Published:  22 October, 2014

The TescoGate accounting crisis means retailers will take greater care in their dealings with suppliers, now the "genie is out of the bottle", experts have told

A number of suppliers and industry experts say there will be greater visibility around transactions, and that currently major suppliers would be looking to minimise their exposure to complicated deals.

Tesco is expected to reveal the results of its investigation into the £250 million overstatement of profits tomorrow, along with its interim results.

Tesco BWSTesco's BWS category has come under scrutiny following Dan Jago's suspensionSuppliers will be checking their exposure to complicated deals, given the current Tesco investigation.

Tim Wilson, managing director of the Wilson Drinks Report, told "There is massive pressure to keep on delivering year-on-year growth. The temptation might be to reorganise the year in terms of when payments are accounted for, increasing the risk of systemic abuse of accepted accounting principles. Whilst the buyers were responsible for perhaps increasingly complicated trading terms, it is the finance team that should manage the correct payment of conditional rebates. It's not just the buyers that are in the dock."

He said that a major part of the ongoing Deloitte and Freshfields investigation would be around conditional deals - such as Tesco receiving additional rebates if sales targets were met for specific wine brands.

He said documents and emails would have to show "conditions had been satisfied and that payments were recognised in the correct accounting year".

Wilson said that he imagined that since the Tesco news broke, senior executives at big suppliers in most categories would have been asking for internal reports on all major deals in order to check their exposure. "It's now about risk management, big-time."

He said tomorrow's announcement around the investigation would not be the "end of the matter" as suppliers will in future probably seek to agree simpler deals, with greater emphasis on enforcing conditions.

One supplier said there would need to be greater visibility around how deals are conducted, not only in multiple retailers but right across buying.

Michael Saunders, managing director of Bibendum, said: "If you do business with Tesco you've got to be prepared for a challenging and robust relationship. That's the buyer's job. They hire people who are very good at procurement."

Jeremy Rockett, former marketing director at González Byass UK, echoed this sentiment, saying: "They [Tesco buyers] were completely fair and upfront, although really tough.

"At the start Gonzalez Byass was quite reliant on the supermarkets with its sherry business - diversifying meant it wasn't overly reliant on one element of the market. When I worked at Marks & Spencer we had a rule that no supplier should supply more than 60% of their business to M&S."
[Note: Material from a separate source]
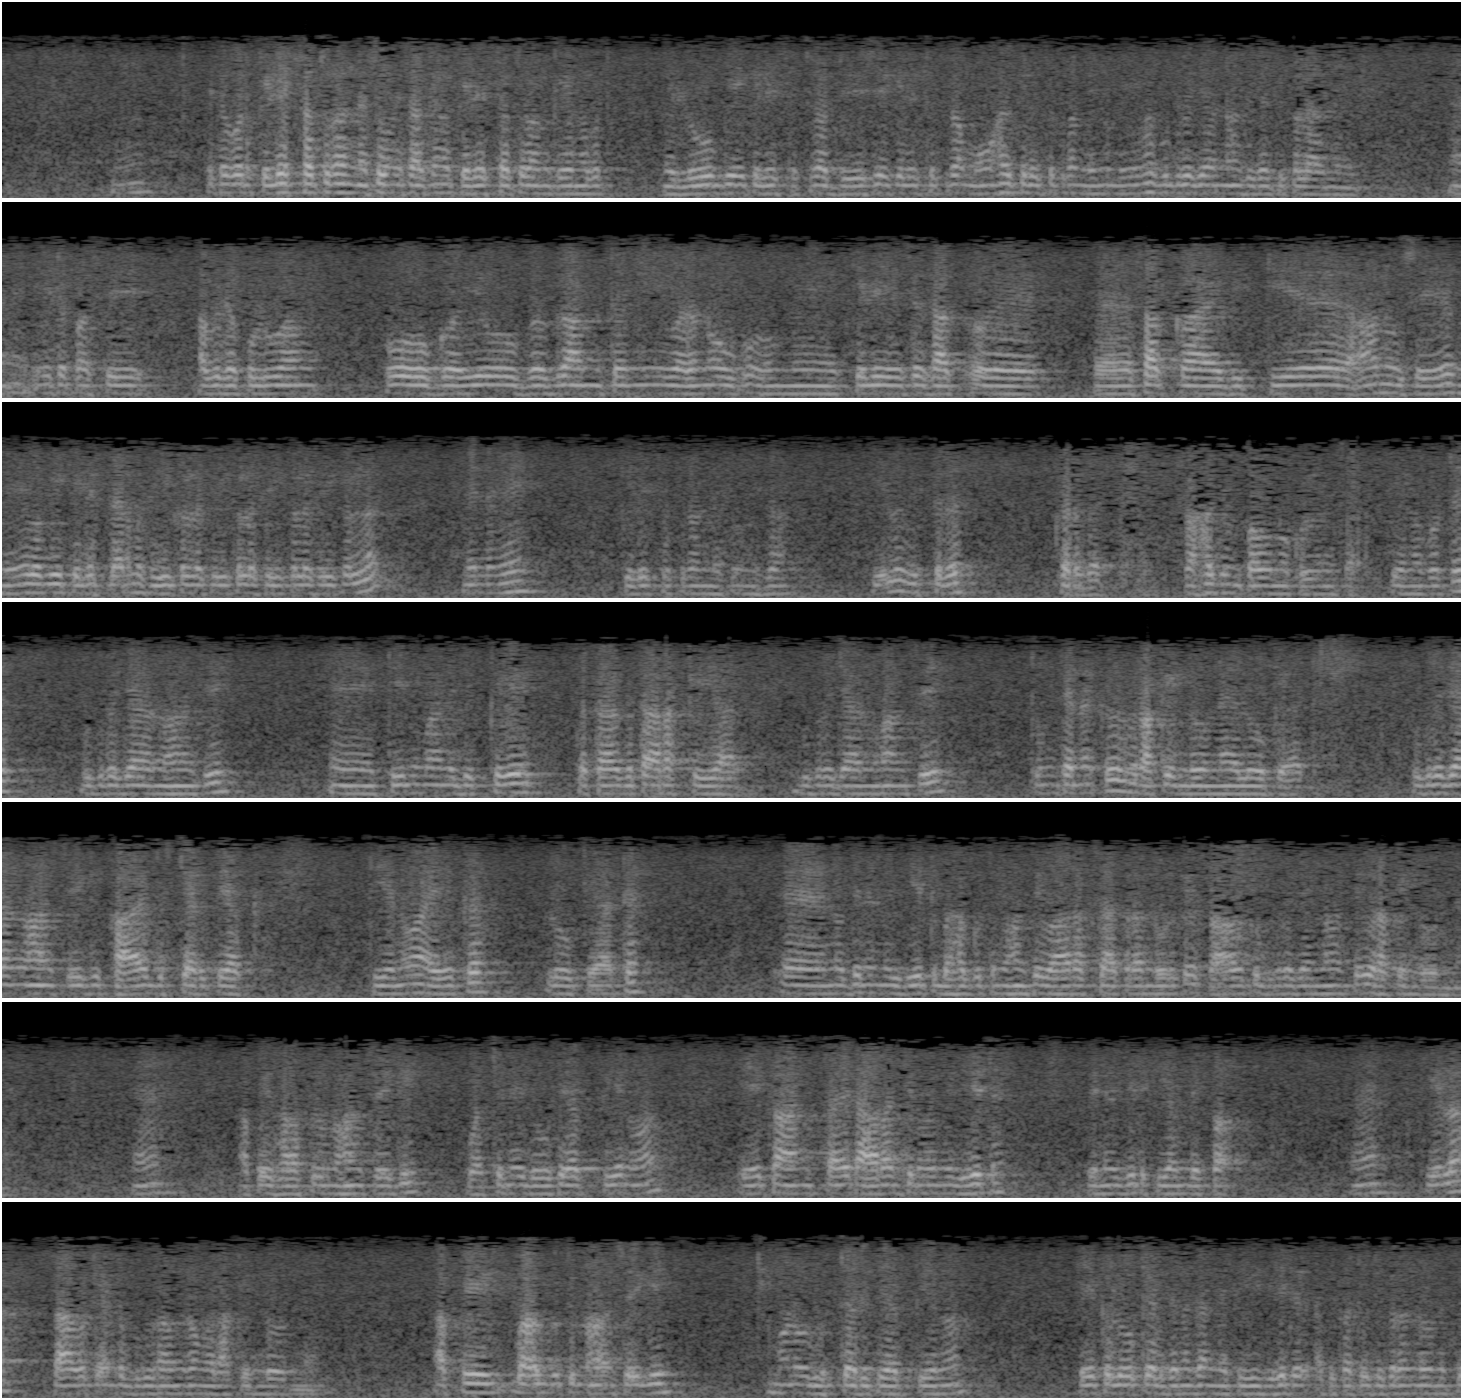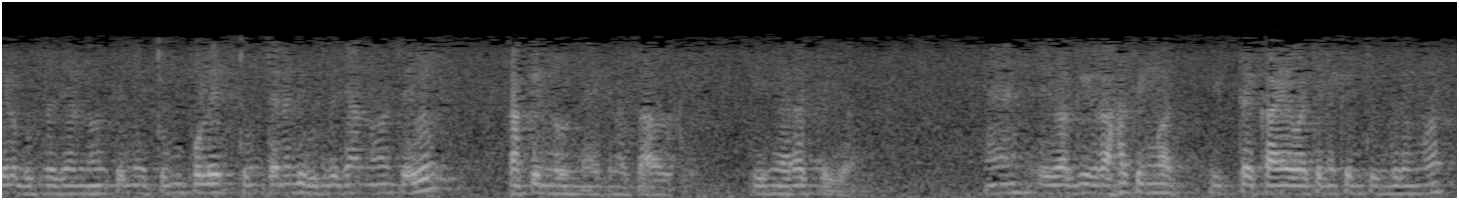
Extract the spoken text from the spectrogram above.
එතකොට කෙලෙස් සතුරන් නැතුව නිසා කියන කෙලෙස් සතුරන් කියනකොට මේ ලෝභයේ කෙලෙස් සතුරා, ද්වේෂයේ කෙලෙස් සතුරා, මෝහයේ කෙලෙස් සතුරා මෙන්න මේව බුදුරජාණන් වහන්සේ ගැති කළා නේ. ඊට පස්සේ අපිට පුළුවන් ඕග යෝග ග්‍රන්ථ නිවරණ මේ කෙලෙස් සක්කාය දිට්ඨිය අනුසය මේ වගේ කෙලෙස් ධර්ම සිහි කළා සිහි කළා සිහි කළා සිහි කළා මෙන්න මේ කෙලෙස් සතුරන් නැතු නිසා කියලා විස්තර කරගත්තා. සහජම් පවන කොළ නිසා කියනකොට බුදුරජාණන් වහන්සේ මේ තීනමාන දික්කවේ තථාගත ආරක්කය බුදුරජාණන් වහන්සේ තුන් තැනක රකින්න ඕනේ ලෝකයට. බුදුරජාණන් වහන්සේගේ කාය දුස්චරිතයක් තියෙනවා ඒක ලෝකයට නොදෙනෙන විදිහට භාගතුන් වහන්සේ ආරක්ෂා කරන්න ඕන කියලා ශ්‍රාවක බුදුරජාණන් වහන්සේව රකින්න ඕනේ ඈ අපේ ශාස්ත්‍රඥ වහන්සේගේ වචනේ දෝෂයක් තියෙනවා ඒක අන්තයට ආරංචි නොවන විදිහට වෙන විදිහට කියන්න එපා ඈ කියලා ශ්‍රාවකයන්ට බුදුහාමුදුරුවෝ රකින්න ඕනේ අපේ භාග්‍යතුන් වහන්සේගේ මනෝ දුස්චරිතයක් තියෙනවා. ඒක ලෝකයට දැනගන්න නැති විදිහට අපි කටයුතු කරන්න ඕන කියලා බුදුරජාණන් වහන්සේ මේ තුන් පොලේ තුන් තැනදී බුදුරජාණන් වහන්සේව රකින්න ඕනේ කියන ශ්‍රාවකය. තියෙන අරත්තය. ඈ ඒ වගේ රහසින්වත් හිත කය වචනකින් තුන්දෙනාම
But he warned that "the supermarkets are always going to be around. Tesco has 28% market share - to walk away from Tesco would be mad," he said.

He said suppliers should be engaging more with Lidl, Aldi and independents in the future, given market trends.

Another supplier said Tesco often made it tricky to get paid on time for invoices, which they would query and then tell suppliers to contact their purchase ledger department, based in Bangladesh. Since Bangladeshi working hours do not correspond directly with the UK, this meant payments "take that bit longer". However, if the retailer wanted money from you - it just deducted it instantly from your next invoice. "They were collecting money before paying it out."